Already there is talk of embargoes, sanctions and breaches of international law. These are merely reactionary comments and would be retrograde leaps for the peace process. I do not wish for the killings to be watered-down in any way and I accept that they must be deplored; however, those who call for international action against Israel must understand the potential corollary of their wishes – sympathy for the Hamas regime who perpetuate to call for the destruction of the state of Israel. Where is the international reproach of their totalitarian regime?

Monday, 17 May 2010

Indefensible Action

Not even the staunchest of Zionists can defend the decision of the Israeli Government to refuse the great thinker, Noam Chomsky, access into the West Bank. Since the first Lebanon war in 1982 Chomsky has been a critic of Israeli government policy. Nevertheless, he was never called for violence against Israel, nor does he pose any security threat. On the contrary, those who would take time to read his work would open their minds to the peace process.

Chomsky’s retort when asked the last time he was refused access was “Czechoslovakia in 1968, after the Russian invasion”. Is this the comparison that Israel seeks? Curtailing freedom of speech is not the actions of a true democracy. These actions are encouraging academic boycott. 

Friday, 14 May 2010

The Real Great Ignored: Campaign for prisoners' voting rights.

Today I wrote to the new Lord Chancellor, Kenneth Clarke QC, to ask him to commence a consultation into a very important democratic issue: the disenfranchisement of prisoners.

The issue involves the most fundamental of democratic rights, the right of suffrage. Under the current law, Section 3 of the Representation of the People Act 1983, "a convicted person during the time that he is detained in a penal institution in pursuance of his sentence ... is legally incapable of voting at any parliamentary or local election.” This was ruled incompatible with Article 3 of Protocol 1 of the European Convention on Human Rights in the case of Hirst v. United Kingdom (no. 2). (

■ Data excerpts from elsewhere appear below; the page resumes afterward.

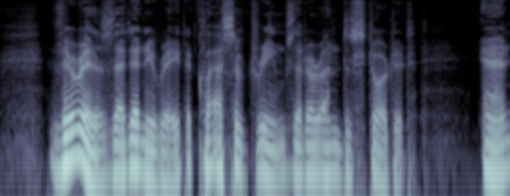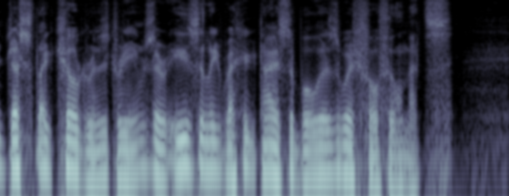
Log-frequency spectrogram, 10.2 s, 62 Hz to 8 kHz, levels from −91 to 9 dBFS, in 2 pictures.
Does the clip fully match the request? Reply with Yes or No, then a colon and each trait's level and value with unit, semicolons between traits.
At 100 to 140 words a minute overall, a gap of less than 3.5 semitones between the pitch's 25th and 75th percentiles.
Yes: slow, 135 wpm; average, 3.1 semitones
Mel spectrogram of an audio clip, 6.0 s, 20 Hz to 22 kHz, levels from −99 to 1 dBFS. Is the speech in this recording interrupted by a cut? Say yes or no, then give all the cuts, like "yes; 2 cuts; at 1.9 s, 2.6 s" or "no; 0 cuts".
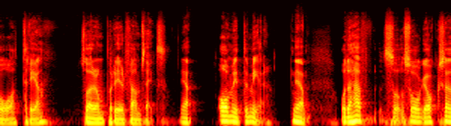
no; 0 cuts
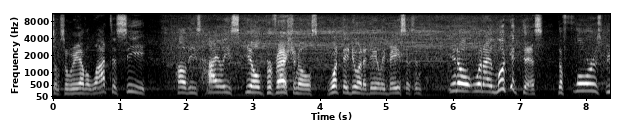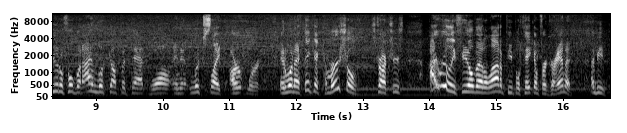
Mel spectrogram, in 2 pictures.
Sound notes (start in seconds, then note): 5.1 machinery whirring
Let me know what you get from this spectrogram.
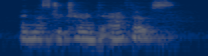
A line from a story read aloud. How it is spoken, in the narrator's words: Taylor said quietly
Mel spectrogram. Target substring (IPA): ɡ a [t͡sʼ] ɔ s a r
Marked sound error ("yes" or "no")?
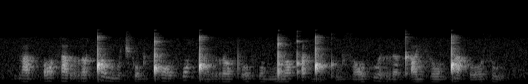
no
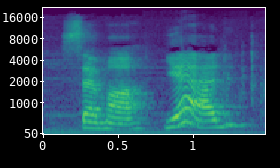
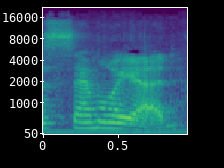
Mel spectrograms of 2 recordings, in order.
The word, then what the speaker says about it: Samoyed: So Yeti the Sammy Ed, Yeti the Samoyed, Yeti the Samoyed.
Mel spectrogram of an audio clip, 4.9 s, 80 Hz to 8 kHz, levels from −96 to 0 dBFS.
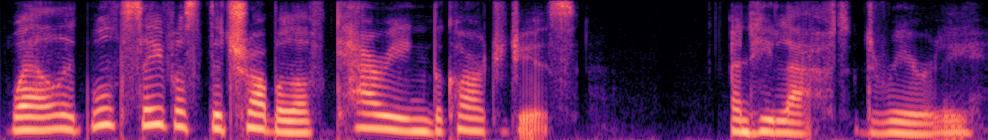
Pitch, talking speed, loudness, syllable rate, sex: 220 Hz, 180 wpm, -18 LUFS, 5.4 syllables/s, female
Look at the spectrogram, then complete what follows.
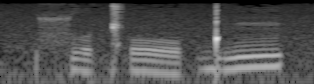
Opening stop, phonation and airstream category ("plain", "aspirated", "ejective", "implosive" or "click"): click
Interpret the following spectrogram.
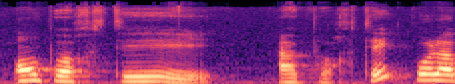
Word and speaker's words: apporter: Donc maintenant, on va passer à emporter et apporter. Pour la prononciation, apporter.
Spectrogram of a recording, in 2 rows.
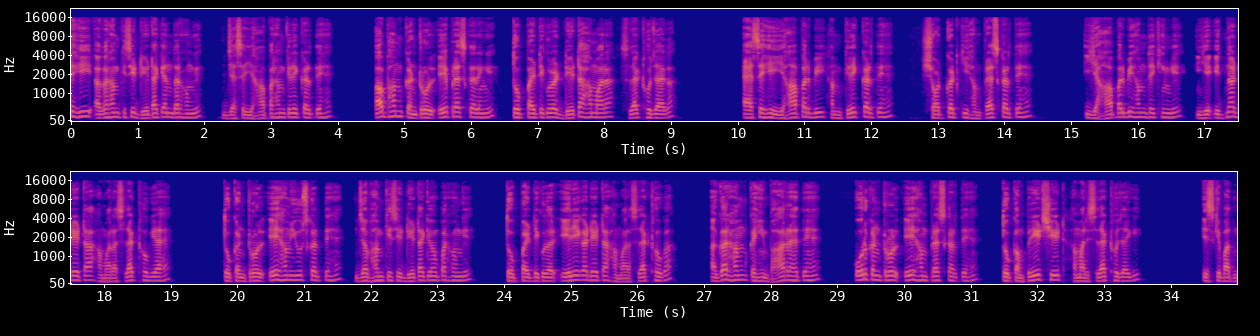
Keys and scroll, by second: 6.4 ctrl+a, 14.5 ctrl+a, 30.7 ctrl+a.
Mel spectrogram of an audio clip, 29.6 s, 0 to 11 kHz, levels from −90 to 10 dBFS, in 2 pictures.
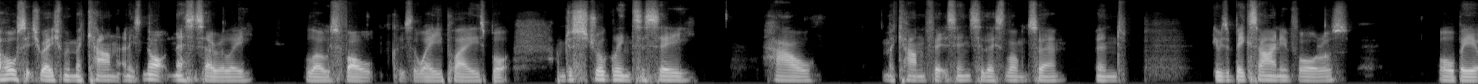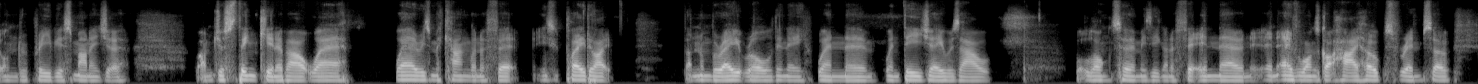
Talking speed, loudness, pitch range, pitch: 175 wpm, -20 LUFS, 105-115 Hz, 110 Hz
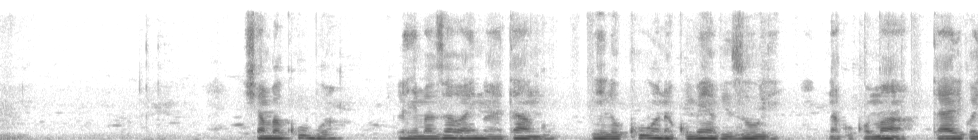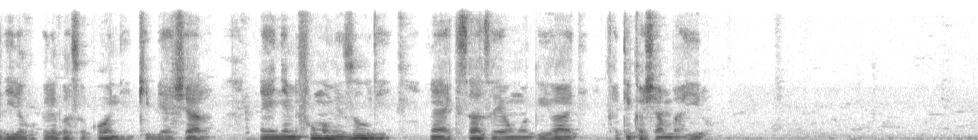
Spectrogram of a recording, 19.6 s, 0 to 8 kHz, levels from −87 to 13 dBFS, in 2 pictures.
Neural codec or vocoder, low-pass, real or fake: none; 7.2 kHz; real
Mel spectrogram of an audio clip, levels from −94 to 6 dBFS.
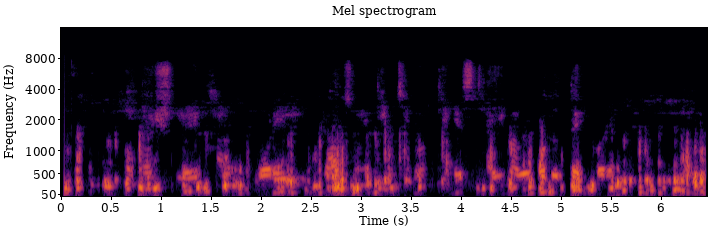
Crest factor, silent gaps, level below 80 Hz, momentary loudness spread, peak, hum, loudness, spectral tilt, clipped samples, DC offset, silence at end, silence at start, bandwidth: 20 dB; none; -58 dBFS; 10 LU; -14 dBFS; none; -36 LUFS; -7.5 dB/octave; under 0.1%; under 0.1%; 0 s; 0.05 s; 7.8 kHz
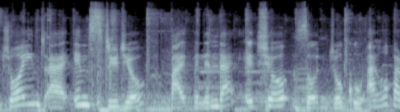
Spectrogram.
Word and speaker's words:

In their judgment, the Grand Chamber recognise that the right of suffrage is not absolute, and that Contracting States must be given a margin of appreciation. More importantly, the Court point to the r'aison d'etre for the provision - punishment. 

Prisoners, by reason of their status, have already received a sentence of imprisonment which is (meant to be) commensurate to their crime. Proscribing them from voting is an affront to democracy and serves no legitimate aim. It merely provides them with a secondary sentence.

The judgment of the ECHR was five years ago. Government must act now to ensure that the prison population are able to vote for the next election , whenever that may be.

I urge all readers to lobby your local Member of Parliament and / or write to the Lord Chancellor.